VANCOUVER, British Columbia (Reuters) - Canada is missing an economic opportunity by not resolving long-standing aboriginal land claims on the Pacific Coast, according to a study released on Wednesday.
Treaties to settle issues such as control of mineral and logging rights would provide a C$10 billion ($9.5 billion) boost to the area’s resource economy that has been hurt by uncertainty caused by the lack of agreements, the study said.
Negotiators for the government and aboriginal groups should recognize the economic benefit of resolving claims rooted in region’s colonization, according to the British Columbia Treaty Commission, which authorized the study.
“This just makes too much sense (to ignore),” said Robert Phillips, a member of the commission that oversees the negotiations.
Each year that passes without treaties being competed cost the western Canadian province about C$1.5 billion ($1.43) in lost economic opportunity, according to the research by the accounting firm PricewaterhouseCoopers.
Unlike in much of the rest of Canada, British Columbia officials largely refused in the 1800s to negotiate with the region’s aboriginal people. The current treaty process did not start until the 1990s.
The province and federal governments have had talks with more than 60 different native Indian bands and councils, but the pace has been glacially slow with the first treaty taking some 15 years before finally being completed this year.
The issues being negotiated include control of resources, self-government rights and compensation for lost land.
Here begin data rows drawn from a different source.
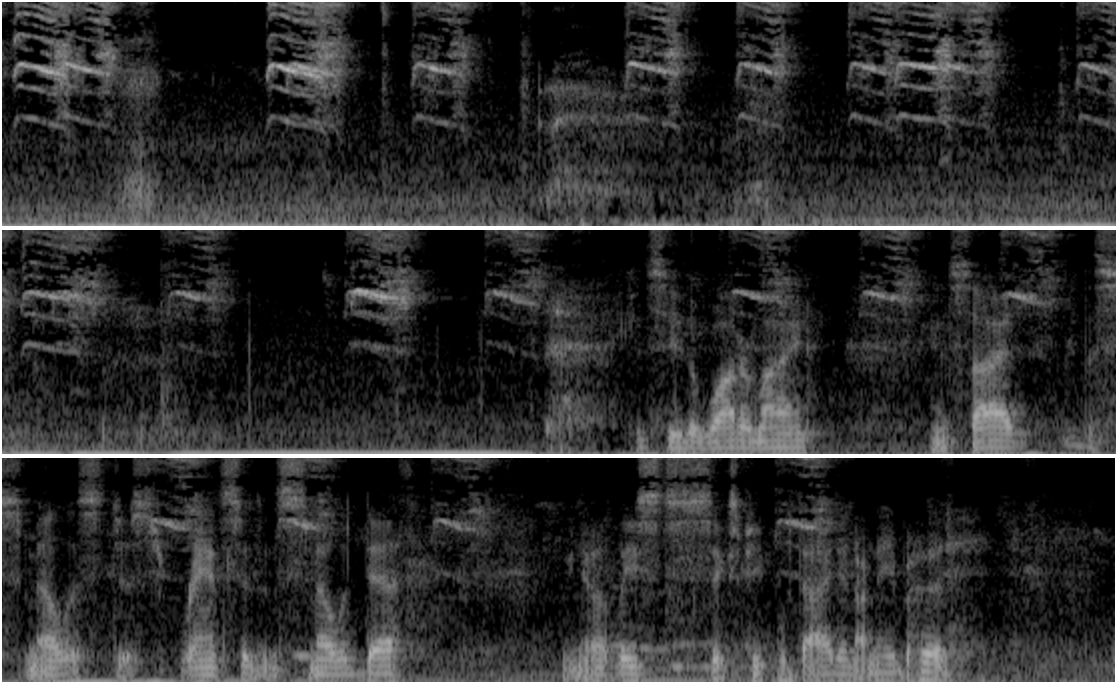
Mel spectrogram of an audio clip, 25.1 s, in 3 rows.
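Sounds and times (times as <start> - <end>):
birds squawking: 0.0 - 25.0
steady low hum: 0.0 - 25.0.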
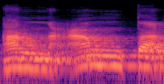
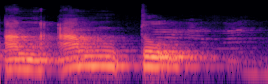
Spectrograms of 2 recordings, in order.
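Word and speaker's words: أنعمتَ: Contohnya ya, an'amta alaihim, dibacanya an'amtu. Nah, kan beda artinya ya. An'amta sama an'amtu beda nggak? Beda. Tu sama tak beda. Kalau an'amtu saya, kalau an'amta engkau.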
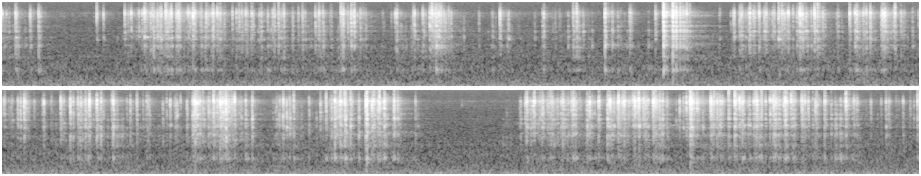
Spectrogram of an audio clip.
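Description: Fingertips rub and spread glass gems around in a wet tray of water, producing a dense, steady run of bright little clacks and watery clicks. The sound stays high and crisp throughout, with short surges of busier clattering and almost no low end.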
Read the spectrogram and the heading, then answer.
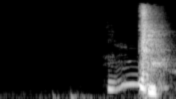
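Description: A single human sneeze: a rising breathy inhale building into a sharp, loud burst, after a couple of soft thumps.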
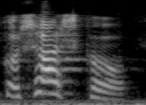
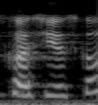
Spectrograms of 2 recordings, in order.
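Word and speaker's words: Kościuszko: trouble yes young lady in poland we say his name tadashi koshashko but in america tadou's kosciuszko is fine and jenna please please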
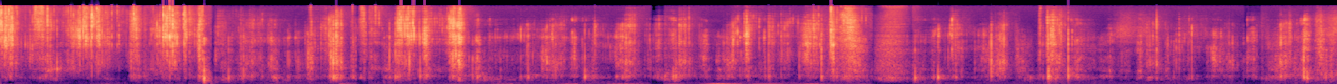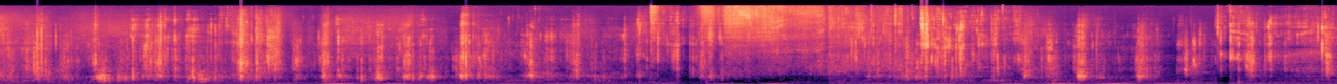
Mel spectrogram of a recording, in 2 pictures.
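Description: Close-miked chewing of a lettuce wrap of fermented skate: irregular wet crunches and mouth clicks.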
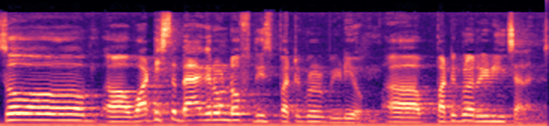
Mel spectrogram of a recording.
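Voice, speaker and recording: Delivered in a Keralan accent at a fairly quick pace, the speech comes with noticeable background noise. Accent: Indian English, Malayali. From Kerala, southern India. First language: Malayalam. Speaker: book YouTuber. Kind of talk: casual video monologue. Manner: halting, many repetitions and fillers.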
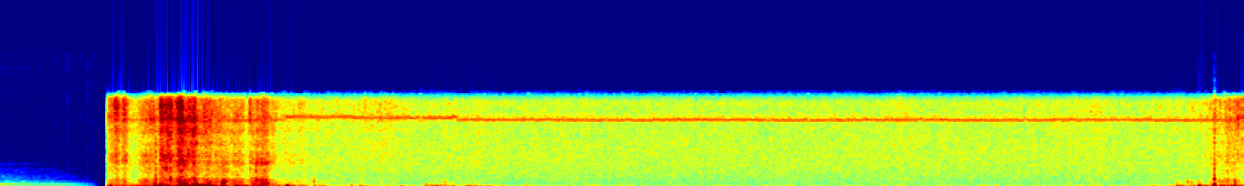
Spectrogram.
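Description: Fading music cuts off about a second in and is followed by loud wind buffeting and rustling on the microphone. This eases after a couple of seconds into a steady hiss with a thin, high, constant whine.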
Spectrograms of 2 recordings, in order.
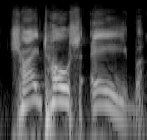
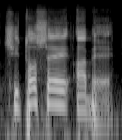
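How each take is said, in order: First: The name is said in an Americanized way. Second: The name is said in a non-Americanized way. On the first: The speaker calls it wrong. "mad Americans are going to pronounce that" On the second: The speaker calls it right. "That's my best guess"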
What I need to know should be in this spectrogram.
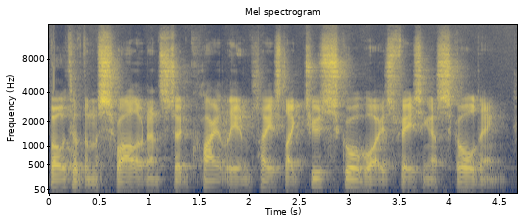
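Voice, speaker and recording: A man reading his own fantasy novel aloud in an expressive storytelling style. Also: low-pitched, moderate pace. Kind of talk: expressive audiobook-style narration of fantasy fiction.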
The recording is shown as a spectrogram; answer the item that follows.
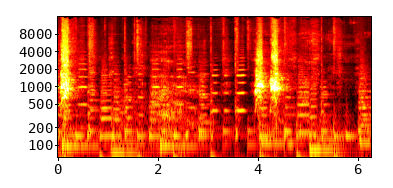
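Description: German Spitz barking at dogs through a gate: one sharp bark right at the start and two close together about four seconds in, over background music.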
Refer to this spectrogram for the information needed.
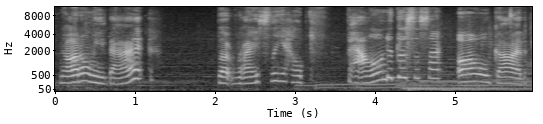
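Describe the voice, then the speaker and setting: A woman streaming a video game, reading text aloud and commenting in an expressive, emotionally reactive way. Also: a little high, takes it slowly. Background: faint game music.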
“It seems like we’ve kind of got into a rut,” said chief treaty commissioner Sophie Pierre.
Much of the initial economic boost would come from financial settlements paid to aboriginal groups, and that will give them revenue to pursue development, the study said.
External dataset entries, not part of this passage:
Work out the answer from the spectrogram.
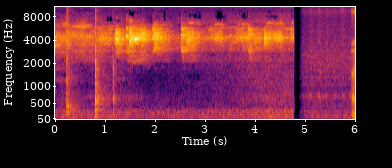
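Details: Swiftlets twittering in high, rasping chirps that run in quick bursts for nearly five seconds, a few sharp clicks mixed in, then a sudden stop followed by a man's voice speaking.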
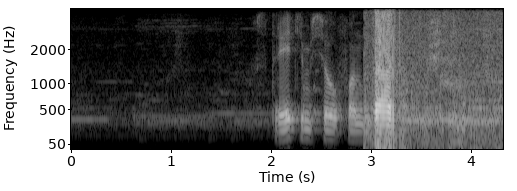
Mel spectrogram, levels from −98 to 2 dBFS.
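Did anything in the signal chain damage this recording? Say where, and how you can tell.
Yes. At the codec, mu-law and A-law were mixed up: from 2.92 s to the end at 4.33 s, mu-law telephone samples are decoded as A-law. The speech turns harsh and distorted, levels scramble, and pauses fill with noise as near-silent codes are lifted.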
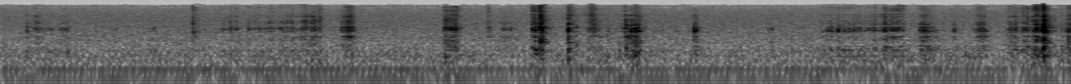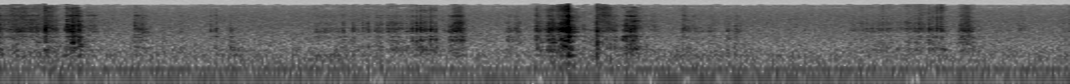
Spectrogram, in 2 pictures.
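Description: Small craft scissors snipping short slits into paper along its fold lines: quiet, in several short runs of snips with pauses between.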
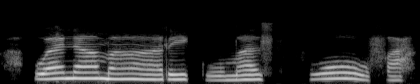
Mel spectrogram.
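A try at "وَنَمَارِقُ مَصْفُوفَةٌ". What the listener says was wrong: Kalau digedein kamu suaranya indah sebetulnya. Jadi jangan kecil-kecilin ya. suara dikecilin.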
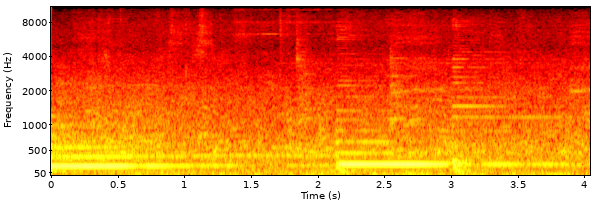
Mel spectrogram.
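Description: A few electric guitar notes picked and left ringing. A held note fades over the first second, a new, slightly higher note is picked about two seconds in, and a short strum follows about a second later.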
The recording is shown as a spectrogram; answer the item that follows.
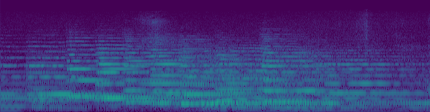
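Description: Instrumental interlude of a gospel song's accompaniment: piano playing a slow, sustained melody of held notes, with no singing.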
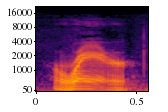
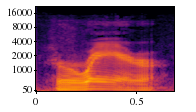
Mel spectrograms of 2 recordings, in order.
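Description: The two takes are said the same way.

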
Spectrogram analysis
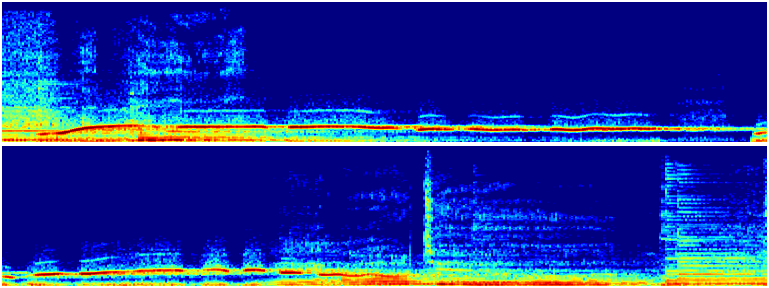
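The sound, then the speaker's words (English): A person whistles a song melody alone, holding long clear notes with smooth upward glides between them and a few quick ornamental flicks, steady and fairly loud throughout. “And then this turns into a whistling version of me.”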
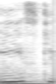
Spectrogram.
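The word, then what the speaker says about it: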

The rest of Canada would also benefit as aboriginal communities in British Columbia become self-reliant and reduce their need for federal aid, according to the researchers.
Resource companies have complained that without treaties, the uncertainty over who will eventually control mineral and logging rights makes it much more difficult to get exploration and development permits.
“To financial investors that’s a political risk,” said Laureen Whyte, vice president of the Association of Mineral Exploration in British Columbia.
Editing by Alan Elsner